Improving mathematical skills towards undergraduate studies

Päivi Porras  & Jarkko Hurme & Henry Lähteenmäki

Lab University of Applied Sciences, Finland, Oulu University of Applied Sciences, Finland, South-Eastern Finland University of Applied Sciences, Finland

In the OECD’s PISA study, the decline in the level of competence has been visible among youth in Finland specifically in literacy, mathematics, and science. The skills of immigrants are also of concern, as the difference in learning outcomes between pupils with an immigrant background and those belonging to the native population is one of the largest in the reference countries. (Ministry of Education and Culture 2019, 122-125.) Based on Pietiläinen’s report (2021), ninth graders’ proficiency in mathematics study has decreased and differentiated compared to previous studies. Furthermore, Niemi et. al. (2021) reported that the level of competence declines if a student does not enter the upper secondary school. The Union of Professional Engineers in Finland stated that competence in mathematics, environmental studies, science, and technology must be increased to secure the future of the field of technology (Ranta 2022).

The KoKo – Towards Education project, started in February 2023, aims to solve these challenges. LAB UAS, XAMK UAS and OUAS are developing an operating model that promotes the mathematical and scientific competence of the most vulnerable and, thus, enhancing their access to postgraduate studies.  The project produces supporting material to all who are planning undergraduate studies, for example in the field of technology. The material enables self-development and finding one’s own study path towards work career. The aim is also to develop individual learning, self-regulation, and motivation, in science-mathematical subjects. Feeling confident in their own abilities and being motivated, students are most successful in mathematics (Niemi et al. 2021).
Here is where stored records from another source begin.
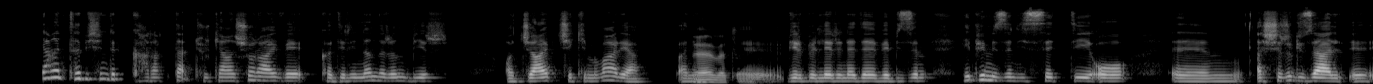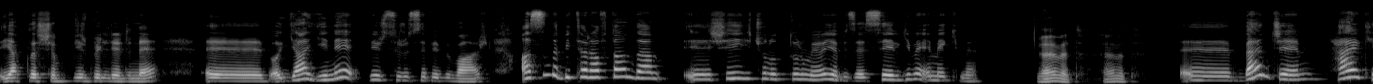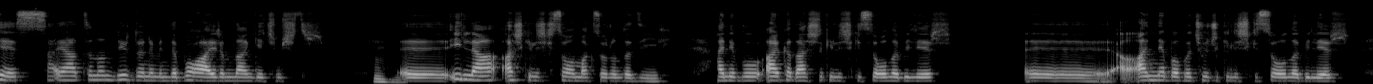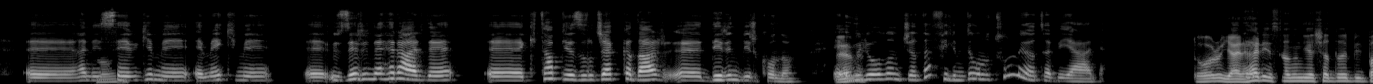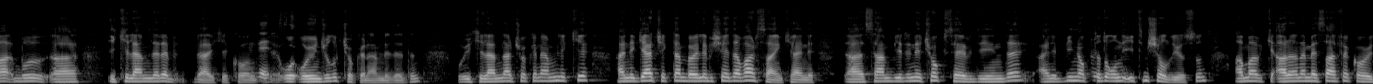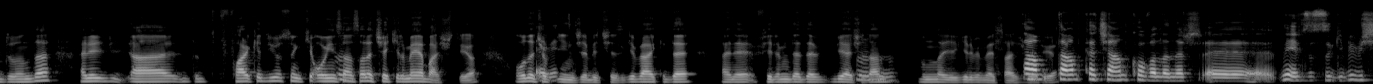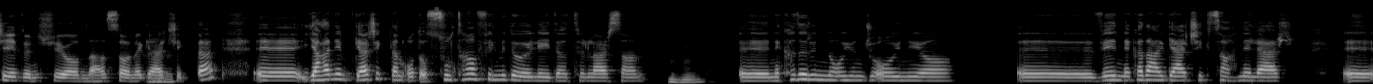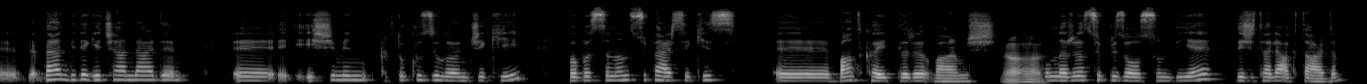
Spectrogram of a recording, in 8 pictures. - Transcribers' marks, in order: other background noise; unintelligible speech
- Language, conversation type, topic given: Turkish, podcast, Sence bazı filmler neden yıllar geçse de unutulmaz?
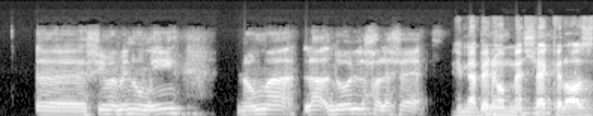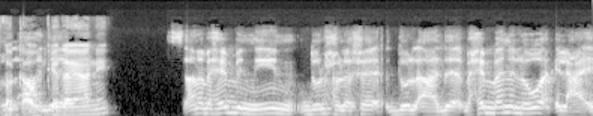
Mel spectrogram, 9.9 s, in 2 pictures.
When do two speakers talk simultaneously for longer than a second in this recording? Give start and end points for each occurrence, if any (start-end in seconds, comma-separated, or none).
4.0-5.6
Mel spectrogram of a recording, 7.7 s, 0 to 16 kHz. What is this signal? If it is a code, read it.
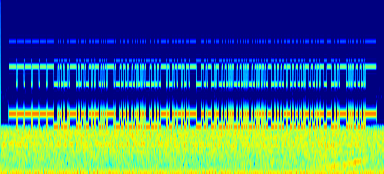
RTTY (50 baud, 450 Hz shift), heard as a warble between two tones, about 1190 Hz centre. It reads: LZ4EI DE VA2TGH R R FB LUIGI. RIG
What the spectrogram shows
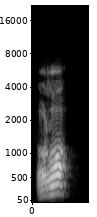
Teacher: Ici, il faut rouler le R.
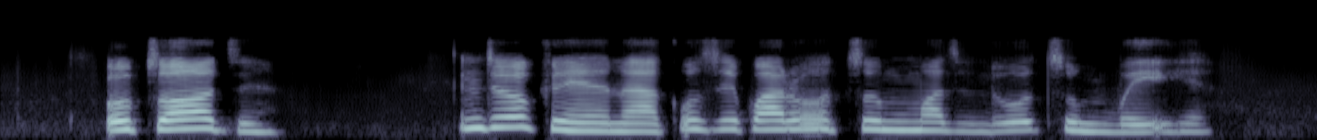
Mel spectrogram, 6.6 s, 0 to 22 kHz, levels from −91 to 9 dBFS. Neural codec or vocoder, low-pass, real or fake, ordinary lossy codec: codec, 16 kHz, 1 kbps, X-Codec, HuBERT features, trained on LibriSpeech; none; fake; none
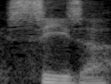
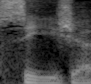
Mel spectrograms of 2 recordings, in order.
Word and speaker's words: Caesar: Caesar, that's how I've got to say it. It's not seizure, it's Caesar.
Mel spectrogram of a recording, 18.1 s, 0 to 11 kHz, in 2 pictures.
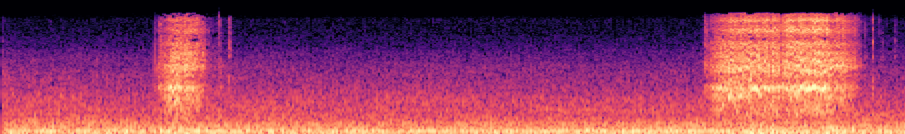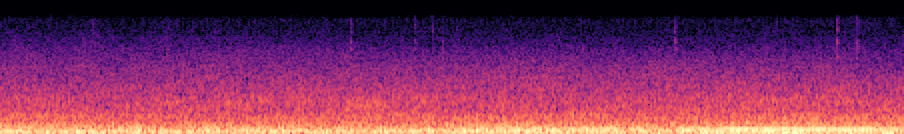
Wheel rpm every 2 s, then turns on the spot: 10, 0, 0, 40, 40, 0, 0, 0, 0.
none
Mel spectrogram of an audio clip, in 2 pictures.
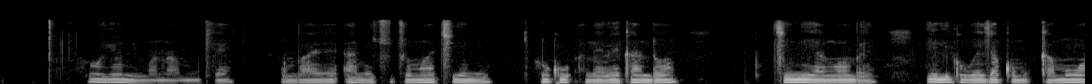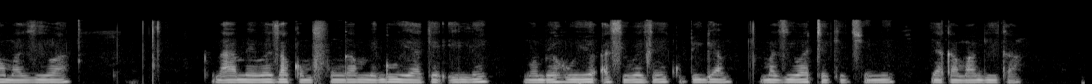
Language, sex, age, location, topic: Swahili, male, 18-24, Kisumu, agriculture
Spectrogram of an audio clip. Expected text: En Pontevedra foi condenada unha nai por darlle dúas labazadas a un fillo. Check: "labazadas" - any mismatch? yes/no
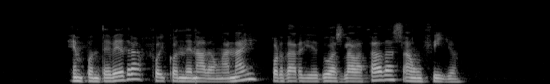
no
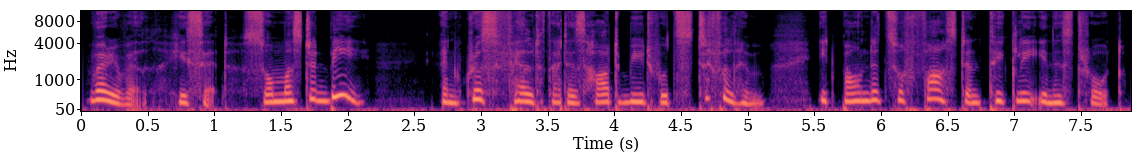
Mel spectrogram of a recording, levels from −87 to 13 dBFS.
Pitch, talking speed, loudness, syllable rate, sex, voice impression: 225 Hz, 200 wpm, -19 LUFS, 4.8 syllables/s, female, very feminine, adult-like, slightly middle-aged, thin, tensed, slightly powerful, bright, hard, clear, slightly fluent, cute, very intellectual, refreshing, sincere, slightly calm, friendly, reassuring, very unique, slightly elegant, wild, slightly sweet, lively, strict, intense, sharp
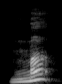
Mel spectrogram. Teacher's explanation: Ma is a bilabial nasal sound.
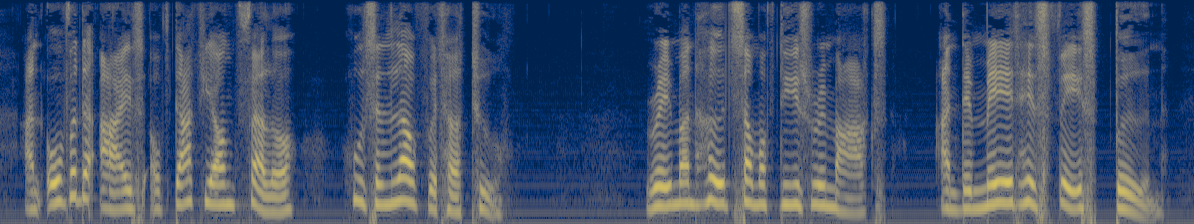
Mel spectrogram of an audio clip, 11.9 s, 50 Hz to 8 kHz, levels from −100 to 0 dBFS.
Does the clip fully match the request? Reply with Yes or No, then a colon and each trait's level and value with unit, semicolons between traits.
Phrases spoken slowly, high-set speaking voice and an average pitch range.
Yes: slow, 130 wpm; high, 220 Hz; average, 4.6 semitones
Lowering time stress in STEM exams

Alexandra C. Niculescua, Cécile Hardebollea, Himanshu Vermab, Roland Tormeya, Simone Deparisa

a. Ecole Polytechnique Fédérale de Lausanne, EPFL-AVPE-LEARN, EPFL-AVPE-CEDE, EPFL-AVPE-CAPE, EPFL-AVPE-CePro, b. Knowledge and Intelligence Design Group, Faculty of Industrial Design Engineering, TU Delft, Netherlands

Success and study progress are issues of great interest in STEM and especially in higher education.. At EPFL, a large proportion of students who enrol in a study program leave the institution without completing the first year (Times Higher Education, 2022). In particular, students with a weaker mathematics background and women seem to be most at risk as introductory courses can play a role in pressuring and discouraging them in continuing their studies.

To cope with this unwanted situation, the school  has responded with a series of course and exam redesign practices in the introductory courses, such as implementing flipped classrooms (Hardebolle et al., 2022) and exams with fewer questions. From June 2022, a new measure was adopted in the form of allowing an extra thirty minutes duration for the exams of the first year courses. This could prove to be a remedial measure for students with less fluency in mathematics who have to put more effort during high stakes situations such as exams, when compared to students with a stronger mathematical background. Consequently, they may require and benefit from additional time in which they can demonstrate what they learned during a course.

We present an analysis of the exam scores in two first year STEM courses at EPFL, before and after the introduction of the additional 30 minutes time. We expect the students with a weaker mathematics background to benefit from the prolonged exam duration. Based on data from the study on a Linear Algebra class by Hardebolle et al 2022, we want to assess the impact of adding 30 minutes of extra time in the exam on the performance of students depending on their background and gender.